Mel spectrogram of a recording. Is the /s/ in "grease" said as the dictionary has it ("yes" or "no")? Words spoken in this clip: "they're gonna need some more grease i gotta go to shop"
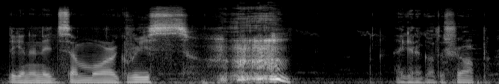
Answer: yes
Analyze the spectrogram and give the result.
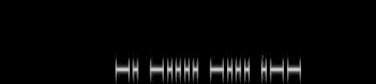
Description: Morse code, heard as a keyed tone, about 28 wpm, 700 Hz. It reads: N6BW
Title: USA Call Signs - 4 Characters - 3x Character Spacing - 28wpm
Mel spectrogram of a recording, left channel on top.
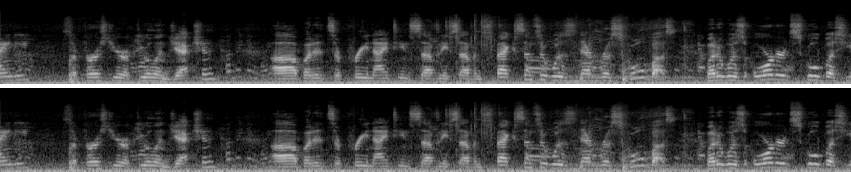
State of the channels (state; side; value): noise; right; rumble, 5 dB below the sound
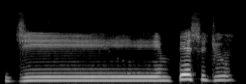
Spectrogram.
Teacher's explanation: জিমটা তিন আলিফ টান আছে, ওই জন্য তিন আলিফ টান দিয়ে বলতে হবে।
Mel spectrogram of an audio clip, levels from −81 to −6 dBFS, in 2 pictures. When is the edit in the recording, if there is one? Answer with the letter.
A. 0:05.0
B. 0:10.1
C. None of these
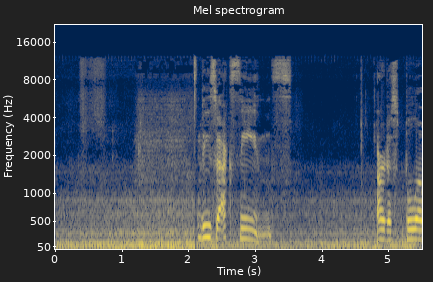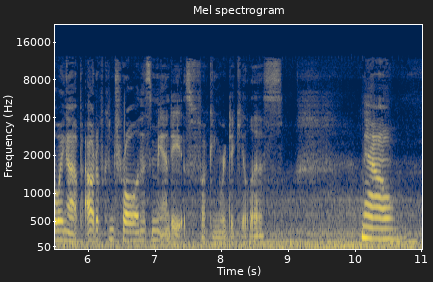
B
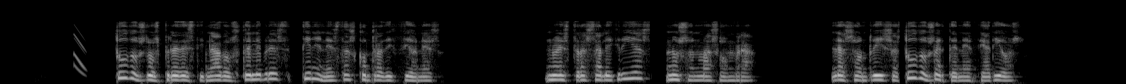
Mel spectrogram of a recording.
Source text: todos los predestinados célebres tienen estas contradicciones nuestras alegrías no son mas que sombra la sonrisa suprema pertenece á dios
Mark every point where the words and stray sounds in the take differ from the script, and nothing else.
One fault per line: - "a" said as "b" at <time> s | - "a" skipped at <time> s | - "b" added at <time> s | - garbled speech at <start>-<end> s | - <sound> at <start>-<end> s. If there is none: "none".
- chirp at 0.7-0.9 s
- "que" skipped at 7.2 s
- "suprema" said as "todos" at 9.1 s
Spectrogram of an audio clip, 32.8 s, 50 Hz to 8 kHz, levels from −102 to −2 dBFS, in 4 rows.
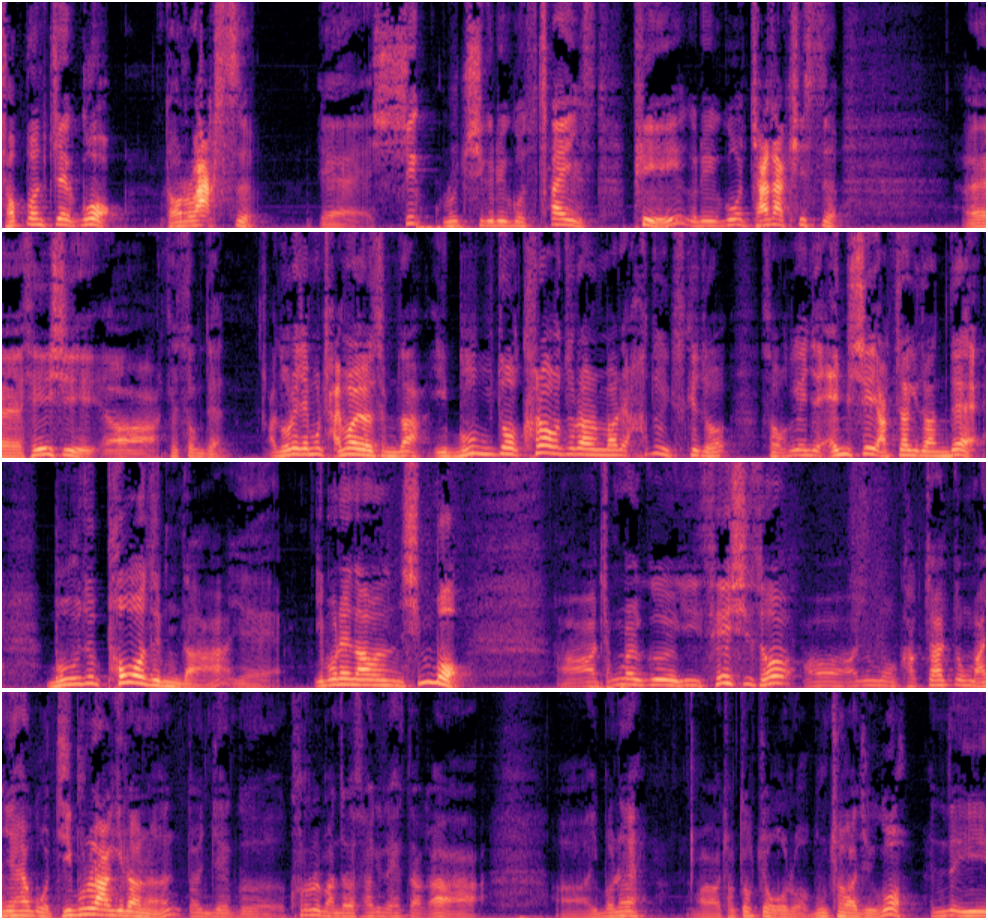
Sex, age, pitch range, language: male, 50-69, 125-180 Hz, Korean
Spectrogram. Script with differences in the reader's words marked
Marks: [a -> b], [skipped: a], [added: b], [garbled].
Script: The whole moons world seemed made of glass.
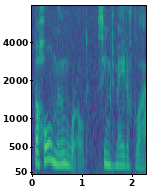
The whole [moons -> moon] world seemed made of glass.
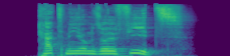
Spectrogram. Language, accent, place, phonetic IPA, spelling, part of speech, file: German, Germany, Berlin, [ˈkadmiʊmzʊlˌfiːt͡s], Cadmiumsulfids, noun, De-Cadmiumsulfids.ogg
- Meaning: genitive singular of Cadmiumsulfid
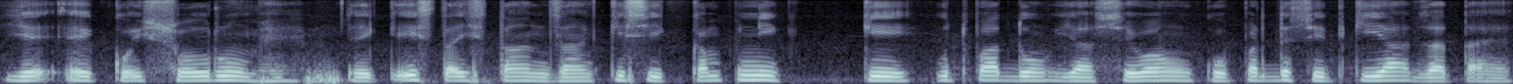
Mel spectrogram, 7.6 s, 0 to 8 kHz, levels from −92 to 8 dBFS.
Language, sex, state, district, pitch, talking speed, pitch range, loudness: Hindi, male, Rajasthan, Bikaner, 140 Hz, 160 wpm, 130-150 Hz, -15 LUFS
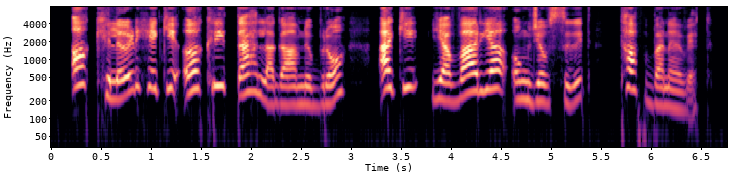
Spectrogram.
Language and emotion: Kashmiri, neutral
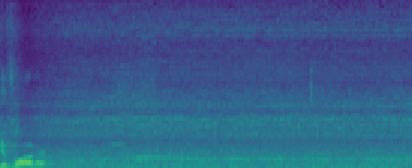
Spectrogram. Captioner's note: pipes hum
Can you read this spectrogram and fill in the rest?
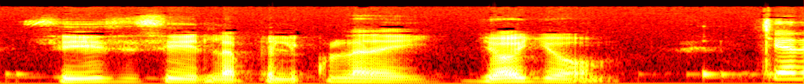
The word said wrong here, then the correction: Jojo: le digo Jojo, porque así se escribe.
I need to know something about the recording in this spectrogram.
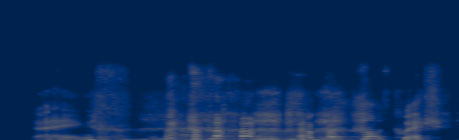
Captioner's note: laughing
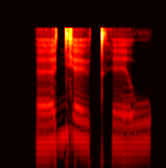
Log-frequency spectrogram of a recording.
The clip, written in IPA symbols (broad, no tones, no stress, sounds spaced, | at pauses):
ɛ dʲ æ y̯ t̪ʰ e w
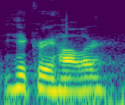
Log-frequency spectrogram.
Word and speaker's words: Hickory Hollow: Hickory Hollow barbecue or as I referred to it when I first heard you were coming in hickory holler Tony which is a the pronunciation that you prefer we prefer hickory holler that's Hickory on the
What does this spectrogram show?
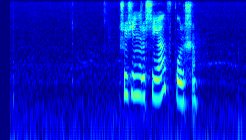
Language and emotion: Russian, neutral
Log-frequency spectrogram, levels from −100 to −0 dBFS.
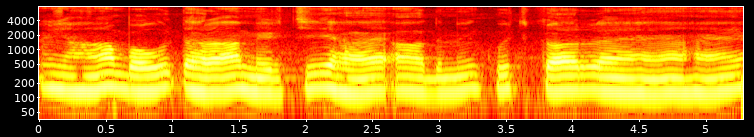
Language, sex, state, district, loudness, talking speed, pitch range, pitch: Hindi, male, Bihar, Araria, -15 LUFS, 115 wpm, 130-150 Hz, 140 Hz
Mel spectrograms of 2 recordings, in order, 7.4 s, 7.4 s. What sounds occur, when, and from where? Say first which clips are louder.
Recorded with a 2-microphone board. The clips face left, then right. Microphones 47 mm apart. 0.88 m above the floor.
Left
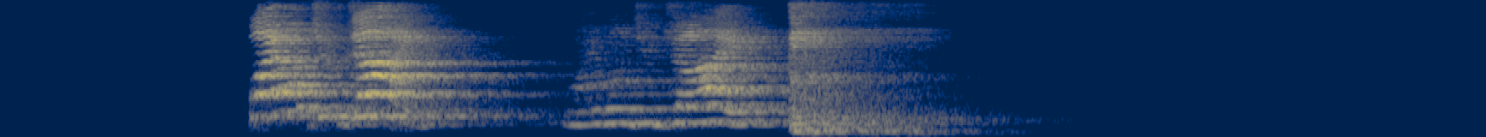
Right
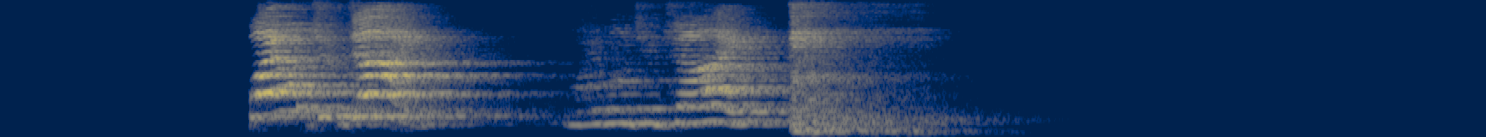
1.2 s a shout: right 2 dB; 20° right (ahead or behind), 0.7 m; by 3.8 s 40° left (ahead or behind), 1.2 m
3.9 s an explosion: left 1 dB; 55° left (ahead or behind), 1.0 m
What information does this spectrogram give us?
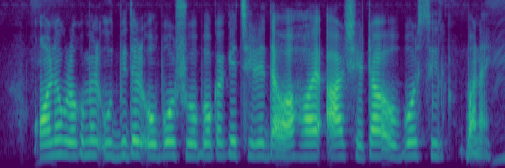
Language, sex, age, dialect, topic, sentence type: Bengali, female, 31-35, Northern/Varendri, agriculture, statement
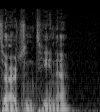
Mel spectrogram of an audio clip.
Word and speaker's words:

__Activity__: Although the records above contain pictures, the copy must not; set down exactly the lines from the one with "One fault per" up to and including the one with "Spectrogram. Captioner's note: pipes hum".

__Answer to this problem__:
One fault per line: - "a" said as "b" at <time> s | - "a" skipped at <time> s | - "b" added at <time> s | - garbled speech at <start>-<end> s | - <sound> at <start>-<end> s. If there is none: "none".
- chirp at 0.7-0.9 s
- "que" skipped at 7.2 s
- "suprema" said as "todos" at 9.1 s
Spectrogram of an audio clip, 32.8 s, 50 Hz to 8 kHz, levels from −102 to −2 dBFS, in 4 rows.
Sex, age, pitch range, language: male, 50-69, 125-180 Hz, Korean
Spectrogram. Script with differences in the reader's words marked
Marks: [a -> b], [skipped: a], [added: b], [garbled].
Script: The whole moons world seemed made of glass.
The whole [moons -> moon] world seemed made of glass.
Spectrogram. Language, accent, place, phonetic IPA, spelling, part of speech, file: German, Germany, Berlin, [ˈkadmiʊmzʊlˌfiːt͡s], Cadmiumsulfids, noun, De-Cadmiumsulfids.ogg
- Meaning: genitive singular of Cadmiumsulfid
Mel spectrogram, 7.6 s, 0 to 8 kHz, levels from −92 to 8 dBFS.
Language, sex, state, district, pitch, talking speed, pitch range, loudness: Hindi, male, Rajasthan, Bikaner, 140 Hz, 160 wpm, 130-150 Hz, -15 LUFS
Spectrogram.
Language and emotion: Kashmiri, neutral
Spectrogram. Captioner's note: pipes hum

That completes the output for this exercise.